There are almost 700 children in foster care in McLennan County, but only about 150 of them have a CASA volunteer.  We are in need of many more advocates to step up and be a voice for children in our community.

A Court Appointed Special Advocate can come from all walks of life and does not need to have prior experience with the child welfare system or child development.  Our advocate team includes grad students, working professionals, stay at home parents and retired individuals.  While some come from a background of personal or professional experience with child welfare, most are regular community individuals who just want to directly affect the life of a child for the better.

We are looking for caring, committed adults who meet the following criteria:

  • At least 21 years of age
  • Pass screening, background check and training requirements
  • Able to make a one-year minimum time commitment to a case (about 10-15 hours per month)
  • Able to keep information confidential and work within established program guidelines

Our agency provides flexible, quality training to prepare our volunteers for their advocacy work and then matches each new advocate with a full time CASA staff member, a CASA Supervisor, to guide and coach them in their volunteer work.  This volunteer to Supervisor relationship is where the rubber meets the road for our quality advocacy, as the Supervisor provides knowledge and support while empowering the volunteer to be a strong voice for their appointed CASA child.  Our volunteers are highly valued members of our CASA team and we do all we can as a staff to set them up for a meaningful volunteer experience.

To learn more about CASA of McLennan County and the need for more advocates, visit our website at www.casaforeverychild.org or find us on social media @casamclennan. 

If you have questions or are ready to begin advocating for children in foster care, email our CASA Recruiter, Kate Gilbert, at recruiter@casaforeverychild.org.

Stay tuned for further weekly installments of our CASA story, with upcoming posts from a CASA Supervisor and two advocates!


Anna Futral is Executive Director, CASA of McLennan County. Though born and raised in Fredericksburg, Anna has called Waco home for fifteen years.  She is a graduate of Baylor University, where she received her Bachelor of Business Administration in Accounting and a Master of Taxation.  She and her husband, Trent adopted their three children in 2016 after over two years of caring for them and loving them as a foster care placement.  When she’s not busy leading CASA forward or chasing her kids Anna enjoys reading, spending time with good people and working with her husband on their 119-year-old house in the heart of Waco.

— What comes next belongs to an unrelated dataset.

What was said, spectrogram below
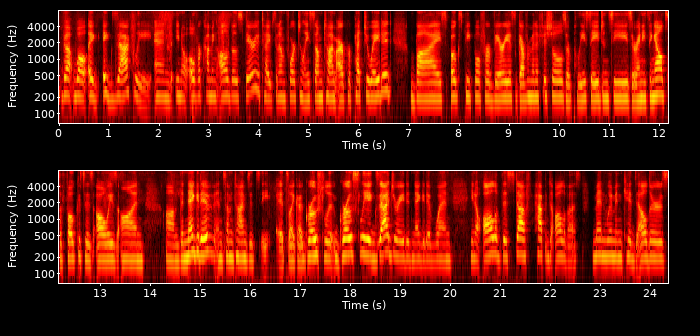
that well, e- exactly. And, you know, overcoming all those stereotypes that unfortunately sometimes are perpetuated by spokespeople for various government officials or police agencies or anything else. The focus is always on um, the negative, and sometimes it's it's like a grossly grossly exaggerated negative when you know all of this stuff happened to all of us men women kids elders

The Act Locally Waco blog publishes posts with a connection to these aspirations for Waco. If you are interested in writing for the Act Locally Waco Blog, please email ashleyt@actlocallywaco.org for more information.